Date Posted: August 15th, 2020
Written by Angelo L Corradino
Albany, NY - During a conference call on Friday, Governor Andrew Cuomo said New York State will allow many venues including museums, aquariums, gyms and bowling centers to get back into action.
Closed since St. Patrick’s Day, bowling centers will be allowed to re-open beginning Monday, August 17. Centers will only be allowed 50% capacity with face coverings and social distancing required. In addition, every other lane must be closed and food service must follow state guidelines.
“Yesterday was an exciting day for bowling in New York State,” Frank Wilkinson, Proprietor of Rab’s Country Lanes in Staten Island said. “It's been a long 5 months, and Monday we get to get back to bowling. Proprietors throughout the state have worked tirelessly to advocate, and tell our story that our facilities are a safe environment for our communities to get away from everyday life! I couldn't be prouder of our industry and more excited to get back to the lanes!”
The announcement comes just a few weeks before the upcoming fall season is scheduled to begin and the centers will now need to figure out how to make the leagues work with the new requirements.
For their part USBC amended rules allowing leagues and tournaments to compete on one lane during the pandemic. Additionally, bowlers will be allowed to use isopropyl alcohol, more commonly known as rubbing alcohol, to clean their bowling ball during competition. The Environmental Protection Agency (EPA) lists isopropyl alcohol as an approved disinfectant for use against COVID-19.
Back in May Chad Murphy, USBC Executive director said, “As bowling centers around the country are reopening, USBC intends to give operators the most flexibility possible to resume bowling within their local guidelines.” He continued, “We have been listening to proprietors and members as they prepare to resume certified play and made these changes based on that input. Our goal is to facilitate bowling again in a way that meets the need locally and USBC is ready to quickly consider and activate additional changes based on feedback from centers and associations.”
USBC has temporarily waived USBC Playing Rules 106a, 106b, 320a and 320b, which state two lanes must be used for competition and bowlers must alternate lanes – bowling five frames on each lane of the pair. It also waived the requirement that both lanes must be used for a bowler to be eligible for awards and average recognition.
The full guidelines for the centers to re-open:
🎳 50 percent maximum occupancy limit.
🎳 Face coverings and social distancing required at all times.
🎳 Every other lane must be closed.
🎳 Patrons need to stay with the party at their assigned lane.
🎳 Thorough cleaning & disinfection of shared or rented equipment between each use will be required.
🎳 All food service must follow all state-issued guidance.
While bowling can get back to action the centers will still need to find a way to make things work for the new normal. There will be some bumps in the road for bowlers and management to navigate before we can all get back to the game we love.

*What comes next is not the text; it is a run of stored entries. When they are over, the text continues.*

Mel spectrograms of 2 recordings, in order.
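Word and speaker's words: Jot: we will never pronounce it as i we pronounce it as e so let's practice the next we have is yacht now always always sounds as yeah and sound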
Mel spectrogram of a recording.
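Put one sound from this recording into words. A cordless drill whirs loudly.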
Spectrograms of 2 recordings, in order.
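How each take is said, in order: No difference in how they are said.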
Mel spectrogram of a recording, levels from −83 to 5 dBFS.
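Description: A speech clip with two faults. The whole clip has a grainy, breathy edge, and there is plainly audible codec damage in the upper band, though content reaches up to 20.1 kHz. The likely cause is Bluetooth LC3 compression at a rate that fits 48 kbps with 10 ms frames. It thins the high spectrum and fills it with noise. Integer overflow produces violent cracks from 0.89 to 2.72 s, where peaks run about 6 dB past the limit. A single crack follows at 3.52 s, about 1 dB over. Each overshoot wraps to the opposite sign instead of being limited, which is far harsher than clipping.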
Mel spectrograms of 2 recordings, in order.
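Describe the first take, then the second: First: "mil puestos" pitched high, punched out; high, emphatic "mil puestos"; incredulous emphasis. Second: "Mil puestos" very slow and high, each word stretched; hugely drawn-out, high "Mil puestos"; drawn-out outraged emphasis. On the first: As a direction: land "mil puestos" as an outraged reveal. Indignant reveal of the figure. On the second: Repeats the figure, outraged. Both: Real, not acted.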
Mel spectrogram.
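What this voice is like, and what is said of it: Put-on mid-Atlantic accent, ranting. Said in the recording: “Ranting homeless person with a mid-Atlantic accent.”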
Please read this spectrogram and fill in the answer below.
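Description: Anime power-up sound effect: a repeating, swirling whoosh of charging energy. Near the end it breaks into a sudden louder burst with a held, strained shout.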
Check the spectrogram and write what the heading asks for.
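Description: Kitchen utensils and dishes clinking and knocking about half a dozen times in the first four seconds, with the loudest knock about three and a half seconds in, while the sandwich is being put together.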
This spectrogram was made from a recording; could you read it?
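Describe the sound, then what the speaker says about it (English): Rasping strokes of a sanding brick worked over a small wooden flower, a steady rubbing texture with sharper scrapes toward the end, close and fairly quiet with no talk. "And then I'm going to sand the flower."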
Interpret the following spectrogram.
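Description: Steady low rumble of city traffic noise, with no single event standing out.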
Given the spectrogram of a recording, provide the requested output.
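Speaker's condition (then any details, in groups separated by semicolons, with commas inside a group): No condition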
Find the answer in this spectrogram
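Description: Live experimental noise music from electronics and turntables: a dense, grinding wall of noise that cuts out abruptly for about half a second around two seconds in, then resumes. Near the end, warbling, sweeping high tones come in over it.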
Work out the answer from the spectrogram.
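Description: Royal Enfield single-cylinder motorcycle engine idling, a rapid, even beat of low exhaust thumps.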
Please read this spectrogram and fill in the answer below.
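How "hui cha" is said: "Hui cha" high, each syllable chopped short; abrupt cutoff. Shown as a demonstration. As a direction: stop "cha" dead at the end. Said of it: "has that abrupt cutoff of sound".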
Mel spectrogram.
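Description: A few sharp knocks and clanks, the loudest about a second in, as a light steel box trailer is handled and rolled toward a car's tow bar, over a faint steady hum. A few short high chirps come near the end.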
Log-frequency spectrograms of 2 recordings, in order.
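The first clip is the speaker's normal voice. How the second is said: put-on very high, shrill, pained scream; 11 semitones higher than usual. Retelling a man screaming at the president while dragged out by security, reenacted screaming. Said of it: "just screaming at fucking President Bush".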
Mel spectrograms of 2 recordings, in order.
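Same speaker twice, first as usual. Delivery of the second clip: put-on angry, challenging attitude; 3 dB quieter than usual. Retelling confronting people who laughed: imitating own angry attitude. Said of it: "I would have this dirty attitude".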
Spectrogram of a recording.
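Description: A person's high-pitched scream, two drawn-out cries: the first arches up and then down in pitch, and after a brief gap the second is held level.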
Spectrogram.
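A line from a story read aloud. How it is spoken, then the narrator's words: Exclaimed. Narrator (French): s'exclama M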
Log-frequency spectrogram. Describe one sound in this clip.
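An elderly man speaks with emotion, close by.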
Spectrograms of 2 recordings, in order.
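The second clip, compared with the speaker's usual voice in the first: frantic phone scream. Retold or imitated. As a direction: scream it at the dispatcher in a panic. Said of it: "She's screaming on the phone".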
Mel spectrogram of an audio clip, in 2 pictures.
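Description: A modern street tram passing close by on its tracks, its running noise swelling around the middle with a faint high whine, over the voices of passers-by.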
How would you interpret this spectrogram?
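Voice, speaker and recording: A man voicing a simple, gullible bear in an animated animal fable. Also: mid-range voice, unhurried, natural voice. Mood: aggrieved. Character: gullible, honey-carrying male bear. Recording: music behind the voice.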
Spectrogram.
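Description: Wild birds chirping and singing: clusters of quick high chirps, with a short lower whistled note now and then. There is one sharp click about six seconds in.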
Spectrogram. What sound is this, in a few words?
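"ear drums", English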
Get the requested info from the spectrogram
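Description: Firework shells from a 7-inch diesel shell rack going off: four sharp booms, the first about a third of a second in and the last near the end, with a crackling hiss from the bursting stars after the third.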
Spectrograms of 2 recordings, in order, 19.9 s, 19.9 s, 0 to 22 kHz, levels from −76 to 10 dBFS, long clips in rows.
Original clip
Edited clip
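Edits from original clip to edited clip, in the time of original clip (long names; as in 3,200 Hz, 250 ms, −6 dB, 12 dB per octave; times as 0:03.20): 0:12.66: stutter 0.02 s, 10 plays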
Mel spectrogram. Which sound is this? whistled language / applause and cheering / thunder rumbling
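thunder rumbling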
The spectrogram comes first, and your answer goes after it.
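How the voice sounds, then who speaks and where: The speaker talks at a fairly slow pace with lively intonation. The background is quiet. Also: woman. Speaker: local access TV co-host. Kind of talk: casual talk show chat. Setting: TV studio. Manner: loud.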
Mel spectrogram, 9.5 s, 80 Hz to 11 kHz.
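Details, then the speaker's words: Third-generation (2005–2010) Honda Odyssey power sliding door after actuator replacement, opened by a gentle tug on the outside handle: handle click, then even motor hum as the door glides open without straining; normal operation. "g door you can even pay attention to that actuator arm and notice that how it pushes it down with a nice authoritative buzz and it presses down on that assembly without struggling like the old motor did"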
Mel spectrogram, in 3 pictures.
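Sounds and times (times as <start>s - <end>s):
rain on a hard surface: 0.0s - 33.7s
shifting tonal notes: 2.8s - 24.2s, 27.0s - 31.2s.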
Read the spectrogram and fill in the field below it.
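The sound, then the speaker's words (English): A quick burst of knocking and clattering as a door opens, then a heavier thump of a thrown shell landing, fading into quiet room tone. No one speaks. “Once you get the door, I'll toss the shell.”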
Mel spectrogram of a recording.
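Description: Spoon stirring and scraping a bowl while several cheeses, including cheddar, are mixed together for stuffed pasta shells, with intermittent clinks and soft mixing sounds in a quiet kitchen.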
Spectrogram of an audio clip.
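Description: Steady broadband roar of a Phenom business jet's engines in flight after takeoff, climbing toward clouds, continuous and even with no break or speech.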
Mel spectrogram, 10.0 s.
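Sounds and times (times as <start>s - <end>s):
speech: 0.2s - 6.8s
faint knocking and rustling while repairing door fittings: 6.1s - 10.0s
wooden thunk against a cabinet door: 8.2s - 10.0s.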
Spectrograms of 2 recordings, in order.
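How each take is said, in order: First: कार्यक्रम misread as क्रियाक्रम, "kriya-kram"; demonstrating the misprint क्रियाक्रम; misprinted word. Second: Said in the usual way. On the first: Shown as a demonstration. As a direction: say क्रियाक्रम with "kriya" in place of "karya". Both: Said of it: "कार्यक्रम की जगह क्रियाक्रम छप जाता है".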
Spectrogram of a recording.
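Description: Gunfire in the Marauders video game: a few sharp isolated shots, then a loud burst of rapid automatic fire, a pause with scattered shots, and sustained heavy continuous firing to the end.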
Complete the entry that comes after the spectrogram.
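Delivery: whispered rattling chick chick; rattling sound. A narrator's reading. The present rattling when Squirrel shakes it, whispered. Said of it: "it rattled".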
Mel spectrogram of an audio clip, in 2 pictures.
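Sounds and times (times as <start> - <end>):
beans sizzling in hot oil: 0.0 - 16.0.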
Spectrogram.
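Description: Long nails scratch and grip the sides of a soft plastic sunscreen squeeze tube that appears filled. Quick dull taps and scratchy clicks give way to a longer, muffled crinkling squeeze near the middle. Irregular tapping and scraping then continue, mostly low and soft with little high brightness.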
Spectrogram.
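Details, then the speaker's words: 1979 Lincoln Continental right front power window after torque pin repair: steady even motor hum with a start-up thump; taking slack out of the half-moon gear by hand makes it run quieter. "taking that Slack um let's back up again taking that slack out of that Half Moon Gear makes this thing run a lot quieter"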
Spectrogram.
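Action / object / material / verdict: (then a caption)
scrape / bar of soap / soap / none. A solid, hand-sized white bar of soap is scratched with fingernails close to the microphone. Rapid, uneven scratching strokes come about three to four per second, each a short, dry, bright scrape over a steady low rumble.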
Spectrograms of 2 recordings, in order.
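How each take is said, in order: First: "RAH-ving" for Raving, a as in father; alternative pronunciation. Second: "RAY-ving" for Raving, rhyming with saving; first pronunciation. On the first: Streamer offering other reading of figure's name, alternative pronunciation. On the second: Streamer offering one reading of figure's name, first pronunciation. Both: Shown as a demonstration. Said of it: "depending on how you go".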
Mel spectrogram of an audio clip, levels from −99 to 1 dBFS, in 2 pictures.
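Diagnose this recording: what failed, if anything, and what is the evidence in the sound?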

“Bowling centers are very large spaces and have great opportunities for social distancing,” Wilkinson continued. “The requirement for operating every other lane is certainly helpful to force distancing in our centers. While this is a challenge for our business models long term, we are excited to have the ability to re-open and provide a safe environment for everyone to enjoy their favorite sport!”
More guidelines are expected Monday from the Governor’s office, hopefully the centers can figure out what that will mean for leagues and tournaments by then. Most centers are planning to reopen at some point on Monday, if you are looking to bowl please contact your local center for the hours of operation and requirements to come in and bowl.
The NYS USBC and NYSBPA will continue to monitor the guidelines and try to figure what this means for competitive bowling in New York State. Any updates will be posted on www.bowlny.com. If you have any questions or concern please feel free to contact your local association or NYSUSBC at email@example.com